Main at Bell
1914: The intersection of Main at Bell was largely a residential section where workers walked or took the trolley for a nickel to offices in the business section further down Main Street to the north. The Carter Building, the tallest structure in town at the time, can be seen as a ghostly tower in mid-frame in the distance [See Carter Building, in which the Methodist Church can be seen in the distance as viewed from farther north on Main Street.]
For a view from nearly the same angle just a few years earlier, when the street trees did not obscure Methodist Church, see Main at Bell - Methodist Church. For a view two streets north towards Methodist Church before it was build in 1912, see Main at Polk South posted in 1909.
R. P. O., Railway Post Office postmarks were applied by postal officers stationed on trains or even streetcars. Passengers would hand their mail directly to agents, or to special mailboxes at stations for cancellation and posting. Often these postmarks were a bit smudged from hand cancels applied on unstable rail cars [Philatelists have specialized societies catering to collectors of these postmarks: see The R. P. O. Postmark Page.]
2015: Gone entirely are the middle-class homes that once lined Main Street here, although mid rise and high rise condos and apartments are beginning to bring an urban life to the area in recent years. The Carter Building remains, renovated as the J. W. Marriott Houston Downtown now dwarfed by much larger buildings on all sides, and no longer discernible amid the more recent high rise office buildings.
To: Mrs. N. Everline
Postmarked: 8 November 1914; Houston, Tex. R. P. O.
Stamp: 1c Green George Washington #405
Message: Houston, Tex.

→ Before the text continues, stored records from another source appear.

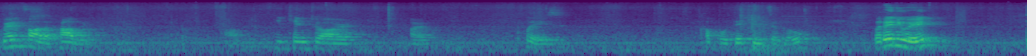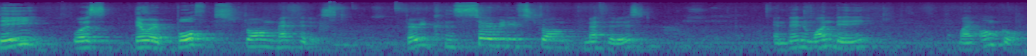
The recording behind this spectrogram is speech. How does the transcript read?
Grandfather, probably. Um, he came to our, our place a couple decades ago. But anyway, they was they were both strong Methodists, very conservative, strong Methodist. And then one day, my uncle,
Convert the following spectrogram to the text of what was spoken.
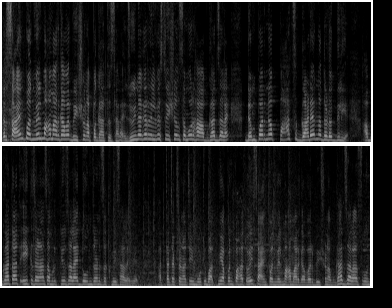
तर सायन पनवेल महामार्गावर भीषण अपघात झालाय. जुईनगर रेल्वे स्टेशन समोर हा अपघात झालाय. डंपरनं पाच गाड्यांना धडक दिली आहे. अपघातात एक जणाचा मृत्यू झालाय दोन जण जखमी झालेले आहेत. आत्ताच्या क्षणाची ही मोठी बातमी आपण पाहतोय. सायन पनवेल महामार्गावर भीषण अपघात झाला असून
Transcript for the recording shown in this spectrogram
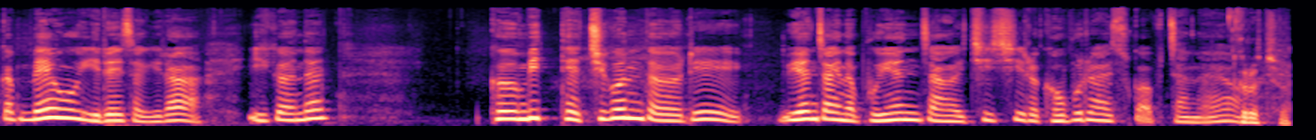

We arrived here this am from Galveston - Leave at noon for San Antonio - Have sure had a week of pleasure but am getting tired of loafing - But will soon cut it out Now, George is with us. All well - Love to all
Lafayette Perry Everline was a 45 year old rail yard manager from Canadian, a town in the northeast corner of the northeast Texas panhandle, writing his mother back in Kansas, Nancy Ricketts Everline. She was the widow of George M. Everline, former County Clerk, Probate Judge, Major and Justice of the Peace in Anderson County, KS, who had committed suicide ten years earlier over his overwhelming health concerns. Nancy’s father had brought the family to Kansas during the Civil War after General Jackson commandeered his farm and drove him from the property. The Everline and Ricketts families were close, and Nancy’s father, had been living with her when he died. He is buried in Garnett Cemetery, John Ricketts (1807-1888).
Perry was apparently on a leisure trip with his family traveling through Texas, including Houston, Galveston, and San Antonio. His wife, Estella Mae Marshall Graves Everline, and his son, George Franklin Everline, about to turn 22, were along, but his postcard does not mention his daughter Estella Mae, who would have been about 16.
The Everline family moved to Slaton near Lubbock about 1920 where Perry worked as a rail yard manager, and later to Huntington Park, Los Angeles County where Perry died in 1930 at the age of 62 and Estella in 1936 at the age of 68.